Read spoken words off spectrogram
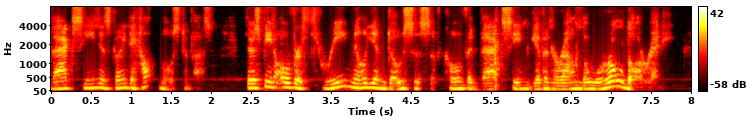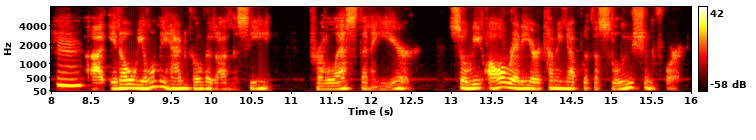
vaccine is going to help most of us. There's been over 3 million doses of COVID vaccine given around the world already. Mm. Uh, you know, we only had COVID on the scene for less than a year. So we already are coming up with a solution for it.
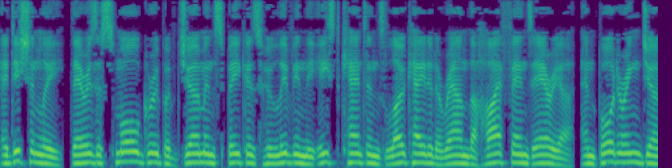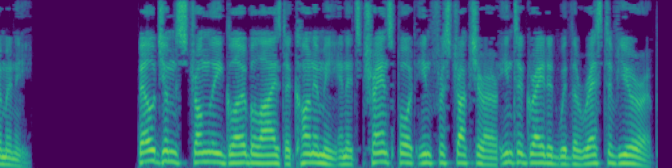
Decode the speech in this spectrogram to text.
Additionally, there is a small group of German speakers who live in the East Cantons located around the High Fens area, and bordering Germany. Belgium's strongly globalized economy and its transport infrastructure are integrated with the rest of Europe.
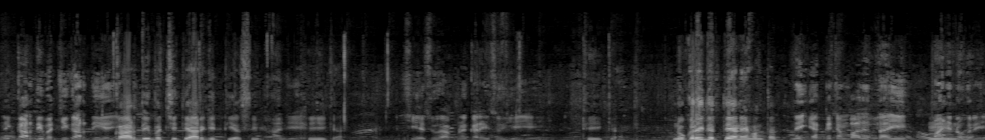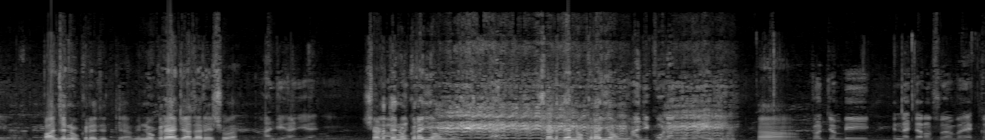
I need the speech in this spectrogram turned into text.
ਨਹੀਂ ਘਰ ਦੀ ਬੱਚੀ ਘਰ ਦੀ ਹੈ ਜੀ। ਘਰ ਦੀ ਬੱਚੀ ਤਿਆਰ ਕੀਤੀ ਅਸੀਂ। ਹਾਂਜੀ। ਠੀਕ ਹੈ। ਛੇ ਸੂ ਆਪਣੇ ਘਰੇ ਸੂਈ ਹੈ ਜੀ। ਠੀਕ ਹੈ। ਨੁਕਰੇ ਦਿੱਤੇ ਨੇ ਹੁਣ ਤੱਕ? ਨਹੀਂ ਇੱਕ ਚੰਬਾ ਦਿੱਤਾ ਜੀ ਪੰਜ ਨੁਕਰੇ। ਪੰਜ ਨੁਕਰੇ ਦਿੱਤੇ ਆ ਵੀ ਨੁਕਰਿਆਂ ਜ਼ਿਆਦਾ ਰੇਸ਼ੋ ਹੈ। ਹਾਂਜੀ ਹਾਂਜੀ ਹਾਂਜੀ। ਛੱਡਦੇ ਨੁਕਰਾ ਹੀ ਹੋਣਗੇ? ਛੱਡਦੇ ਨੁਕਰਾ ਹੀ ਹੋਣਗੇ ਹਾਂਜੀ ਘੋੜਾ ਨੁਕਰਾ ਹੈ ਜੀ। ਹਾਂ। ਕੋ ਚੰਬੀ ਕਿੰਨਾ ਚਾਰਾਂ ਸੌ ਦਾ ਇੱਕ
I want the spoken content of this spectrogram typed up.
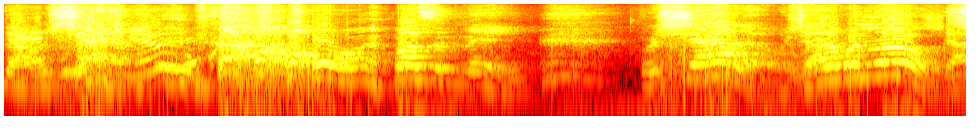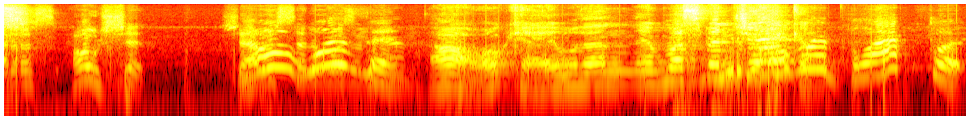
No, Andrew- Shadow. No, it wasn't me. It was Shadow. Shadow and Rose. Shadows. Oh shit. Shadow No, said it wasn't. there. Oh, okay. Well, then it must have been Over Jacob. at Blackfoot.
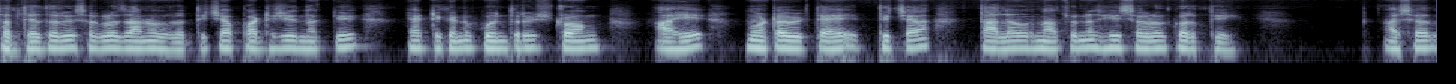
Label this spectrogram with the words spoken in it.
सध्या तरी सगळं जाणवत होतं. तिच्या पाठीशी नक्की या ठिकाणी कोणतरी स्ट्रॉंग आहे मोठा व्यक्ती आहे. तिच्या तालावर नाचूनच हे सगळं करते. असं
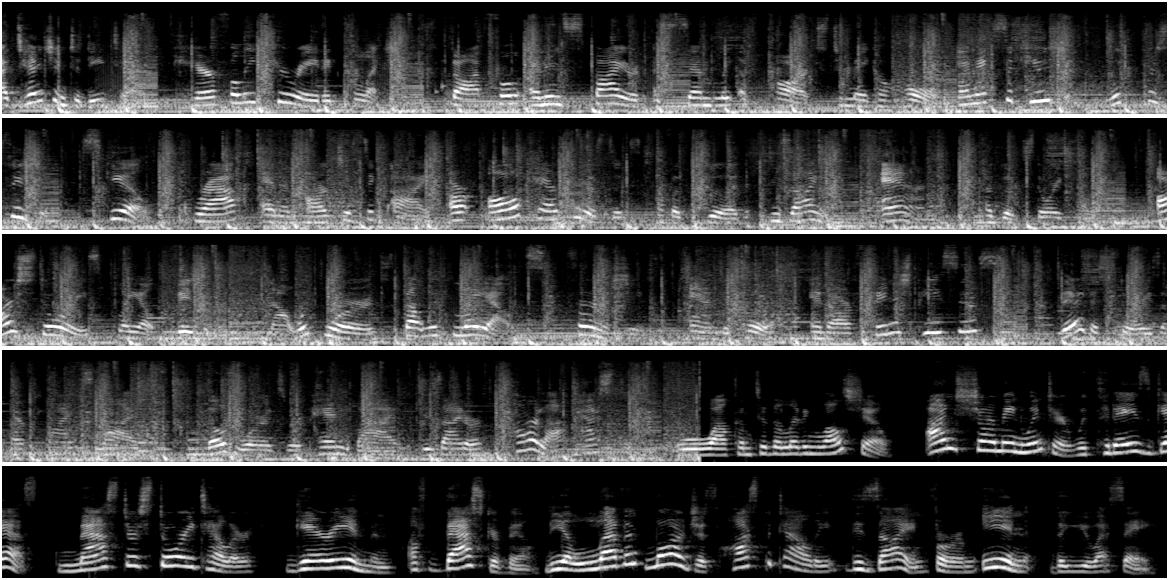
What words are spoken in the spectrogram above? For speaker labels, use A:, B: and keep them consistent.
A: Attention to detail, carefully curated collection, thoughtful and inspired assembly of parts to make a whole, and execution with precision, skill, craft, and an artistic eye are all characteristics of a good designer and a good storyteller. Our stories play out visually, not with words, but with layouts, furnishings, and decor. And our finished pieces, they're the stories of our clients' lives. Those words were penned by designer Carla Aston. Welcome to the Living Well Show. I'm Charmaine Winter with today's guest, master storyteller Gary Inman of Baskerville, the 11th largest hospitality design firm in the USA.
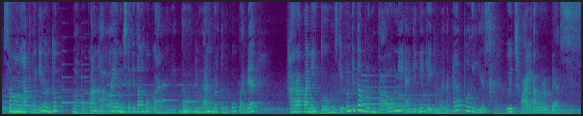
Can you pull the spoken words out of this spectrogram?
semangat lagi untuk melakukan hal-hal yang bisa kita lakukan gitu. Hmm. dengan bertumpu pada harapan itu. Meskipun kita belum tahu nih endingnya kayak gimana at least we try our best.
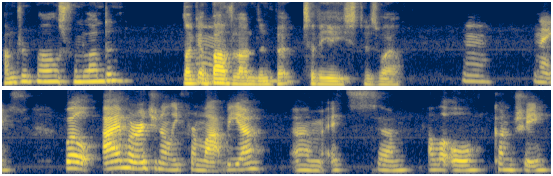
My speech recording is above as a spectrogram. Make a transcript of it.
hundred miles from London, like mm. above London, but to the east as well. Mm. Nice. Well, I'm originally from Latvia. Um, it's um, a little country,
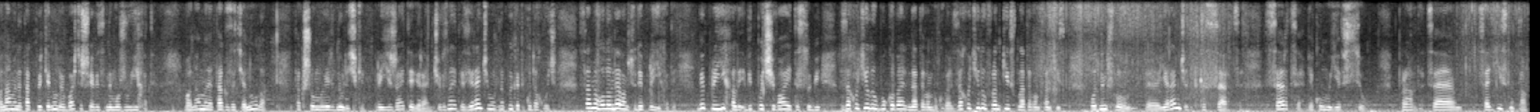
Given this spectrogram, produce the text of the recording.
Вона мене так притягнула, ви бачите, що я від не можу уїхати. Вона мене так затягнула. Так що, мої ріднулечки, приїжджайте в Яремчу. Ви знаєте, з Яремчі можна поїхати куди хочеш. Саме головне вам сюди приїхати. Ви приїхали, відпочиваєте собі. Захотіли в Буковель, нате вам Буковель. Захотіли у Франківськ, нате вам Франківськ. Одним словом, е, Яремча це таке серце. Серце, в якому є все. Правда, це, це дійсно так.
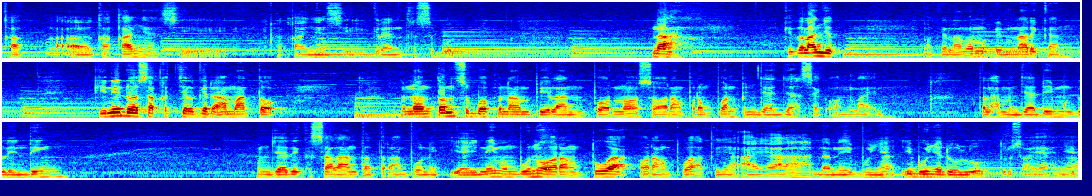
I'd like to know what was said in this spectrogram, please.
kak, uh, kakaknya si kakaknya si Grand tersebut. Nah kita lanjut makin lama makin menarik kan? Kini dosa kecil Grand Amato. Menonton sebuah penampilan porno seorang perempuan penjajah seks online telah menjadi menggelinding menjadi kesalahan tak terampuni. Ya ini membunuh orang tua orang tua artinya ayah dan ibunya ibunya dulu terus ayahnya.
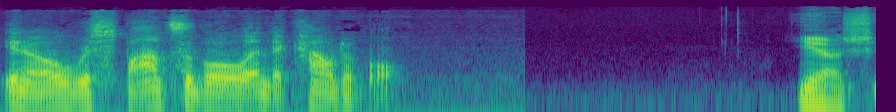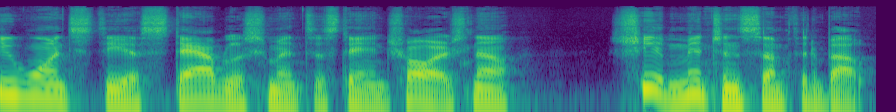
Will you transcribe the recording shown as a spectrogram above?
you know, responsible and accountable. Yeah, she wants the establishment to stay in charge. Now, she had mentioned something about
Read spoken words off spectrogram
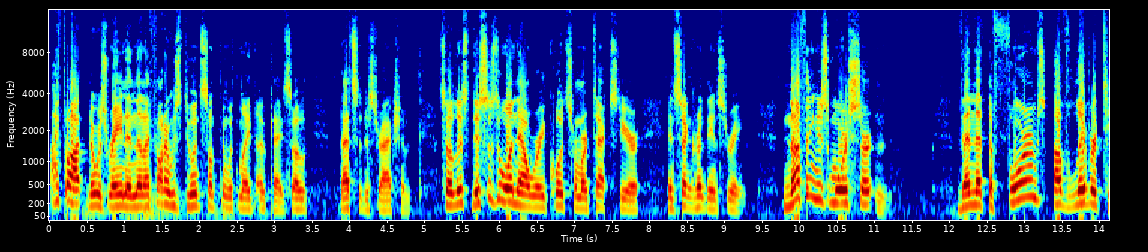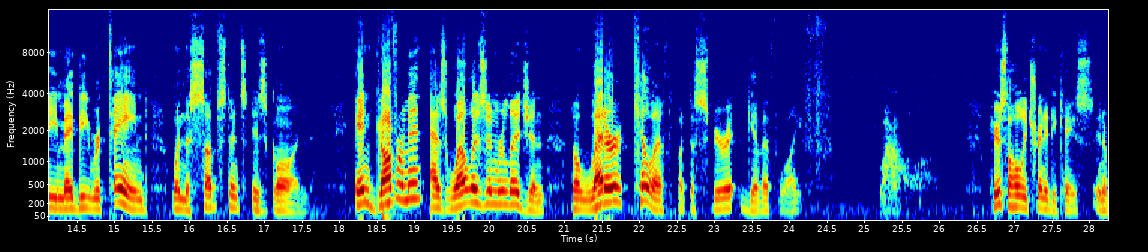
I thought there was rain, and then I thought I was doing something with my. Okay, so that's the distraction. So this, this is the one now where he quotes from our text here in 2 Corinthians 3. Nothing is more certain than that the forms of liberty may be retained when the substance is gone. In government as well as in religion, the letter killeth, but the Spirit giveth life. Wow. Here's the Holy Trinity case in a,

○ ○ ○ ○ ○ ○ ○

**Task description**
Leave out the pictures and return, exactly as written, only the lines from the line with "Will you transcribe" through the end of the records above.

**Task answer**
Will you transcribe the recording shown as a spectrogram above?
you know, responsible and accountable. Yeah, she wants the establishment to stay in charge. Now, she had mentioned something about
Read spoken words off spectrogram
I thought there was rain, and then I thought I was doing something with my. Okay, so that's the distraction. So this, this is the one now where he quotes from our text here in 2 Corinthians 3. Nothing is more certain than that the forms of liberty may be retained when the substance is gone. In government as well as in religion, the letter killeth, but the Spirit giveth life. Wow. Here's the Holy Trinity case in a,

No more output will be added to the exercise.